SYMPTOMS OF VAGINAL YEAST INFECTIONS
There are many signs and symptoms of a yeast infection. They can include:
· Vaginal itching (ranging from mild to intense);
· A clumpy vaginal discharge that may look like cottage cheese;
· Vaginal soreness, irritation or burning, especially during intercourse;
NOTE: Vaginal discharge that is different from above, for example, a yellow/green discharge or a discharge that smells "fishy," may indicate that you have something other than a yeast infection. If this is the case, you should consult your doctor before using miconazole nitrate vaginal cream.
DIRECTIONS FOR USE:
To begin the treatment, wait until bedtime. Before going to bed:
1. To open the tube, unscrew the cap. Turn the cap upside down and place the cap on the end of the tube.
Push down firmly until the seal is broken .
2. Attach the applicator to the tube by turning applicator clockwise.
3. Squeeze the tube from the bottom. This will force the cream into the applicator. Do this until the inside piece of the applicator is pushed out as far as it will go and the applicator is completely filled. Separate applicator from tube.
4. Hold the applicator containing the cream by the opposite end from where the cream is. Gently insert the applicator into the vagina as far as it will go comfortably. This can be done while standing with your feet spread a few inches apart and your knees bent. Or, you can lie on your back with your knees bent. Once you are ready, push the inside piece of the applicator in and place the cream as far back in the vagina as possible. Then remove the applicator from the vagina. You should go to bed as soon as possible after inserting the cream. This will reduce leakage.
You may want to use deodorant-free mini-pads or pantyshields during the time that you are using miconazole nitrate vaginal cream. This is because the cream can leak and/or you may see some discharge.
DO NOT USE TAMPONS.
5. After each use, replace cap and roll tube from bottom.
6. Be sure to clean the applicator after each use. Pull the two pieces apart. Wash them with soap and warm water. To rejoin, gently push the inside piece into the outside piece as far as it will go.
7. Repeat steps 2 through 6 before going to bed on each of the next six evenings.
External Vulvar Application
If needed, use the cream twice daily as follows:
1. Squeeze a small amount of cream onto your finger.
2. Gently apply the cream onto the skin (vulva) that itches and is irritated.
3. Repeat steps 1 and 2 each morning and evening as needed.
FOR BEST RESULTS
1. Be sure to use all of the cream even if your symptoms go away before you have used all of the cream.
2. Use one applicatorful of cream at bedtime for seven nights in a row, even during your menstrual period.
3. Wear cotton underwear.
5. Dry the outside vaginal area thoroughly after a shower, bath, or swim. Change out of a wet bathing suit or damp workout clothes as soon as possible. A dry area is less likely to encourage the growth of yeast.

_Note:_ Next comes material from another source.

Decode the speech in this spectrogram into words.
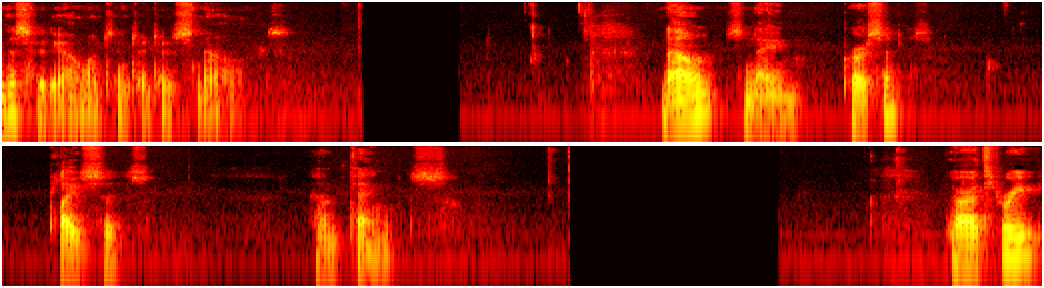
this video I want to introduce nouns. Nouns name persons, places, and things. There are three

6. Wipe from front to rear (away from the vagina) after a bowel movement or urination.
8. Do not scratch if you can help it. Scratching can cause more irritation and can spread the infection.
9. Discuss with your doctor any medication you are now taking. Certain types of medication can make your vagina more prone to infection.
IF YOU HAVE A QUESTION
Questions of a medical nature should be taken up with your doctor.
Last reviewed on RxList: 12/8/2004
This monograph has been modified to include the generic and brand name in many instances.
Additional Monistat Vaginal Cream Information
Report Problems to the Food and Drug Administration
You are encouraged to report negative side effects of prescription drugs to the FDA. Visit the FDA MedWatch website or call 1-800-FDA-1088.
Find out what women really need.